A highly contagious equine flu virus affecting dogs may be more bite than bark, said a Cornell virologist responsible for isolating the viral strain. Currently spreading throughout New York State, the virus has so far infected nearly all exposed canines, regardless of breed.
The influenza strain, known as H3N8, was extracted at Cornell’s College of Veterinary Medicine from tissue samples sent by researchers from the University of Florida, according to a Cornell news release. Ed Dubovi, director of the virology center at Cornell’s Animal Health Diagnostic Laboratory, was able to isolate the virus from the Florida samples.
“Right now, we have a major outbreak of this disease in all breeds of dogs in New York state,” Dubovi told the Cornell University News Service. “This infection will become a major concern for all dog owners, since 100 percent of dogs are susceptible to infection by this virus.”
Among students, however, levels of concern were at best low. For the most part, dog owners on campus were unaware of the severity of the virus, or even of its existence.
“I was definitely not aware,” said Chris Whitcomb ’06, whose Black Labrador has never before shown flu-like symptoms, but only “normal stuff – nothing like a cold.”
Even basic signs of illness in dogs might indicate a case of the flu, however.
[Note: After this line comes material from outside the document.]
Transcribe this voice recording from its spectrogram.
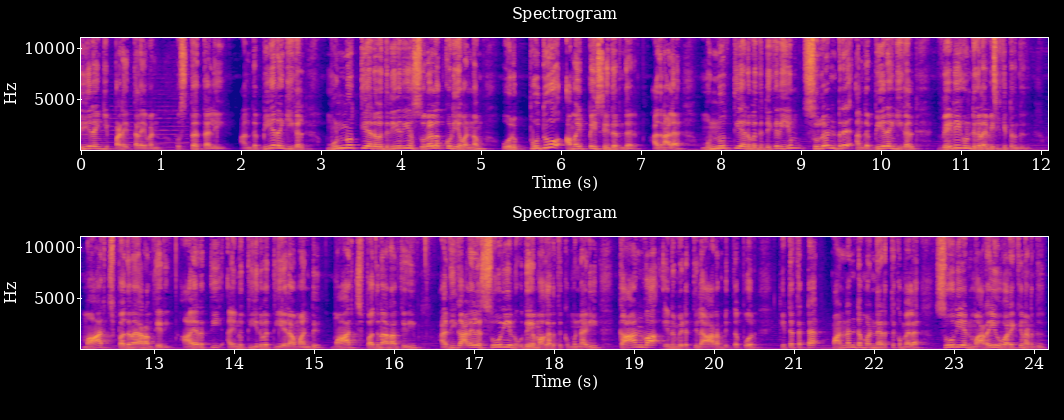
பீரங்கி படைத்தலைவன் உஸ்தத் அலி. அந்த பீரங்கிகள் முன்னூத்தி அறுபது டிகிரியும் சுழலக்கூடிய வண்ணம் ஒரு புது அமைப்பை செய்திருந்தார். அதனால முன்னூத்தி அறுபது டிகிரியும் சுழன்று அந்த பீரங்கிகள் வெடிகுண்டுகளை வீசிக்கிட்டு இருந்தது. மார்ச் பதினாறாம் தேதி ஆயிரத்தி ஐநூத்தி இருபத்தி ஏழாம் ஆண்டு மார்ச் பதினாறாம் தேதி அதிகாலையில் சூரியன் உதயமாகறதுக்கு முன்னாடி கான்வா என்னும் இடத்தில் ஆரம்பித்த போர் கிட்டத்தட்ட பன்னெண்டு மணி நேரத்துக்கு மேல சூரியன் மறைவு வரைக்கும் நடந்தது.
The symptoms of H3N8, said Dubovi, could be similar to “kennel cough,” a “dry-sounding spasmodic cough,” according to the Columbia Animal Hospital’s website.
Were information about the flu virus more readily available, students said, there would likely be a heightened level of concern on campus among dog owners.
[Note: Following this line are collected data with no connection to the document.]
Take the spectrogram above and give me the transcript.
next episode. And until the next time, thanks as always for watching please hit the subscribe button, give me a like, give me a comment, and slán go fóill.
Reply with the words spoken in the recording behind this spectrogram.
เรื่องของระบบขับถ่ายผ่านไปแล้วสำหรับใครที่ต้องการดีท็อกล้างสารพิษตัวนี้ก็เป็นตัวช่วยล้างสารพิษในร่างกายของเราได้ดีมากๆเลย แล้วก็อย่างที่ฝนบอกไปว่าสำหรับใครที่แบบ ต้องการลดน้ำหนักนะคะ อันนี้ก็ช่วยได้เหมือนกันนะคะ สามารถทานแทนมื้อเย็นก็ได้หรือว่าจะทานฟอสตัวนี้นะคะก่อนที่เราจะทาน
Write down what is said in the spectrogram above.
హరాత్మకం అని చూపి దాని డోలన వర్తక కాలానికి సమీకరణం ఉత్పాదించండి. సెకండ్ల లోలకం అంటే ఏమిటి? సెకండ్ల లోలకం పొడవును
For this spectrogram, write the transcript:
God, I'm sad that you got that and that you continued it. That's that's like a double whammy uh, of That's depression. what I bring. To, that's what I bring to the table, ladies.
“I just don’t know what I would do if my Lulu got infected,” said Ben Jabbawy ’08 of his Tibetan Terrier. “I hope that more of us with dogs at home will find out about this virus before it is too late.”
The dog flu, which according to Science Magazine is the first equine virus to jump from horses to another species, comes at a time of great distress for health officials. Many global agencies are closely monitoring the spread of the avian flu virus – another influenza strain that has jumped between species.
Unlike the dog flu, which moved between two domesticated breeds, however, the bird flu has infected humans. According to the Centers for Disease Control (CDC), “These flu viruses occur naturally among birds – and do not usually infect humans, but several cases of human infection with bird flu viruses have occurred since 1997.”
Though as of yet there is no evidence that the dog flu will infect humans, the possibility remains open. Dogs, often referred to as “man’s best friend,” “have the most intimate contact with humans on a daily basis, so the potential for human infection has to be in the back of our minds,” Dubovi said.
Archived article by Rob Fishman
Sun Staff Writer